Notice also that in this case the pot equity of the KQ hand is a little less than 19%, not significantly better than your 18%. The fact your hand is dominated has in a sense become less relevant, and this is increasingly the case the more people who enter the pot.
Of course, this doesn’t mean that you’d be happy to be dominated in this situation. If the flop comes K72 rainbow then you’re still in big trouble against the KQ hand. When you play a hand like KT suited in early position you need to be aware of the possibility that you’re dominated if you get a flop like this, particularly if a strong player raises behind you preflop. Ideally you want to make top pair against a weak player who is willing to call you down with a lower pair, or to flop a flush or flush draw against many players. If you do happen to flop a flush draw you’ll usually be in good shape.

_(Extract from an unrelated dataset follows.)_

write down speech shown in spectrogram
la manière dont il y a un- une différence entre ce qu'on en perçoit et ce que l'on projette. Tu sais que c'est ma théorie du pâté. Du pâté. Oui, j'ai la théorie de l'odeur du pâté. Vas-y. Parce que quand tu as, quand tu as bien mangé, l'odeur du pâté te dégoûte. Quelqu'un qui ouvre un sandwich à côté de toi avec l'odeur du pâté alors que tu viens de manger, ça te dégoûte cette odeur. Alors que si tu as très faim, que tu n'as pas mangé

If you think you may be dominated and you have no other draws you HAVE to fold, otherwise these hands will just cost you money. This is one reason that beginners are advised to play very tightly in early position. Often new players will not recognize when the table conditions are conducive to a multiway pot, and they also find it difficult to fold top pair if they are probably dominated. If this is you, then play VERY tightly in early position until you gain more experience. Whenever you enter a pot preflop, always consider what you are hoping to achieve. If that scenario is unlikely, you should probably not be playing the hand in the first place.

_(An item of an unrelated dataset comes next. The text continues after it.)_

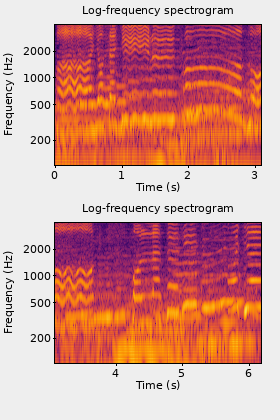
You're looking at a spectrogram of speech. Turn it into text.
fáj az egy élő fának, hol letörik a gyenge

So a hand such as KT suited may be playable UTG, provided the game conditions are such that you can ‘expect’ a few players to limp along behind you. This means you need to be at a table with at least a few players who are willing to limp with weak hands, and most pots are not raised (since raises tend to limit the field). If your table is tight and aggressive (that is, many pots are contested two or three-handed and are often raised or reraised preflop) then you should probably throw away a hand like KTs in early position (or even better, find an easier table where you can play it).
However, don’t get carried away with suited hands. KT suited is playable because it is suited AND it has some high card value. When it isn’t dominated it will often make top pair with a reasonable kicker. Hands such as T3 suited are still junk.
So we’ve looked at one application of pot equity, but this is not the only one. Your pot equity will change as each board card is dealt. Another very common application of pot equity is to determine whether you have a pot equity ‘edge’ after the flop. For example, against three opponents the average player would ‘expect’ to win 1 time out of 4, or 25% of the time. If your pot equity is greater than that of the average player, then you are said to have a pot equity edge. If you have a significant edge then you should consider betting or raising, even if you think you are currently behind.
HUH?” I hear some of you say. “How can this be correct? Surely, if you’re behind you should try to save money until you improve?”
Well actually, no. If you have a pot equity edge, then betting or raising can often MAKE you money in the long run, even if you currently don’t have the best hand. In fact as game conditions become looser, what actually constitutes the ‘best’ hand can change. This brings us to our next important concept. The VALUE BET.
I’ll discuss this, and a few more important concepts in my next article. Until then, good decisions at the tables.